At the World Summit on the Information Society organised by the UN, 170 countries found common ground on the notion that the Internet is good and poverty is not so good, and that acces to the Internet may make for less of the latter:
- The declaration of principles and action plan adopted at the summit set ambitious goals to ensure that more than half of the world has access to some form of electronic media by 2015.
But a question mark remains over the degree of genuine political support to use technology as a tool to improve life for billions of people.
….And exactly how to bring these digital resources within the reach of the 90% of the Earth’s population currently offline proved too much for the summit.
Hard decisions such as how to bankroll technology projects in developing countries and who should be in charge of the net were deferred for two years.
….”The choice should not be between Pentiums or penicillin,” said the Rwandan Minister for Energy and Telecommunications, Sam Nkusi.

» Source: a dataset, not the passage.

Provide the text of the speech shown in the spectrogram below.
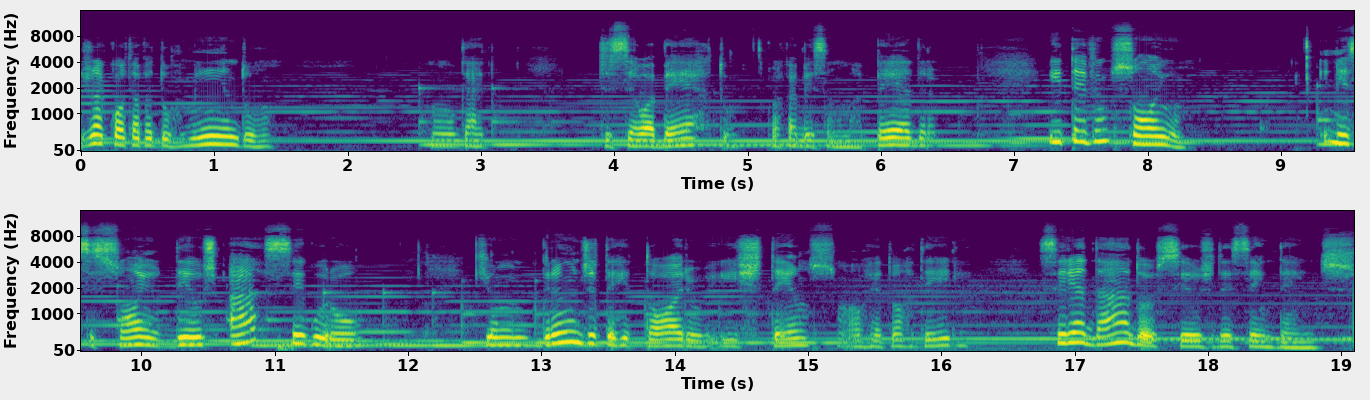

“We want to reap the benefits of the internet and join the rest of the world. That is when we can truly be an information society, otherwise the digital divide will widen,” he told the BBC.
“We could probably do more, yes,” admitted the Swedish Minister for Development and Cooperation, Carin Jamtin.
“But how much and to what extent, I can’t say,” she added, neatly summarising one of the key issues left unresolved at the summit. [BBC]
This is both poignant and laughably telling. I have the sense that the developed world would like to help out, but that until there is a sense that the “help” will yield some tangible return it wil be only marginally forthcoming. 90% of the world does not have Internet access – think how our traffic could go up if we got some of those people online.Powered by Sidelines